### MATERIAL SUPPLIED:
┌──

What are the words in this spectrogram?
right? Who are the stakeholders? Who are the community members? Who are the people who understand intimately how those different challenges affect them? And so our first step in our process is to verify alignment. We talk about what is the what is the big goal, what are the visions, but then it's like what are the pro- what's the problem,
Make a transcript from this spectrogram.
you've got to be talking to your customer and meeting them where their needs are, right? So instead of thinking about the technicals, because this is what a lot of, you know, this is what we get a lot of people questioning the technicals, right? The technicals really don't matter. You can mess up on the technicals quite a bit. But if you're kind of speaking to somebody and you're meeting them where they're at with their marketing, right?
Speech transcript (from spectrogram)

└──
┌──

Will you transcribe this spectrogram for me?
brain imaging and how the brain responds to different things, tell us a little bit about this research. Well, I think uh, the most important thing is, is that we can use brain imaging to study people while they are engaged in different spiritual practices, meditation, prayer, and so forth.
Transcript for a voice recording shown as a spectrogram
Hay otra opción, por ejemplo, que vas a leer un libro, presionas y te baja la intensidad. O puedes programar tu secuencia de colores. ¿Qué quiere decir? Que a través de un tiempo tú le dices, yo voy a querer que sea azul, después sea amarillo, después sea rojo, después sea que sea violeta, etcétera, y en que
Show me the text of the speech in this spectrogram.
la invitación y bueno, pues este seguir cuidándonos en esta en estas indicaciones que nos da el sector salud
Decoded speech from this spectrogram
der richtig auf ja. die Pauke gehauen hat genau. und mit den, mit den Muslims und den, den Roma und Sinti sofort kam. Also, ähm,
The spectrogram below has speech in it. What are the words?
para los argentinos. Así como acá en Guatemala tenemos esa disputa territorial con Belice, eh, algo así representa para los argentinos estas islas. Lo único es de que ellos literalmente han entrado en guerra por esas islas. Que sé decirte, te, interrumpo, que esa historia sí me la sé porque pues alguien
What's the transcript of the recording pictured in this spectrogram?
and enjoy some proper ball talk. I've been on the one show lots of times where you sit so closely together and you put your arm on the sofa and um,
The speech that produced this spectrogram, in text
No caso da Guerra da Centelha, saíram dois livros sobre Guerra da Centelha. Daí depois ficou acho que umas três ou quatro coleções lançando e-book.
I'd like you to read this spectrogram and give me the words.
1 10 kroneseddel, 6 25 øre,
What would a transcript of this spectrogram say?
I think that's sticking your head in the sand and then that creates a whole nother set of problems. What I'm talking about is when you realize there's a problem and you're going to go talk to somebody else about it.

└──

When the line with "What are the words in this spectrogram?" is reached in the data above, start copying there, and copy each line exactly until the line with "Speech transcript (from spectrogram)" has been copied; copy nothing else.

### TASK SOLUTION:
What are the words in this spectrogram?
right? Who are the stakeholders? Who are the community members? Who are the people who understand intimately how those different challenges affect them? And so our first step in our process is to verify alignment. We talk about what is the what is the big goal, what are the visions, but then it's like what are the pro- what's the problem,
Make a transcript from this spectrogram.
you've got to be talking to your customer and meeting them where their needs are, right? So instead of thinking about the technicals, because this is what a lot of, you know, this is what we get a lot of people questioning the technicals, right? The technicals really don't matter. You can mess up on the technicals quite a bit. But if you're kind of speaking to somebody and you're meeting them where they're at with their marketing, right?
Speech transcript (from spectrogram)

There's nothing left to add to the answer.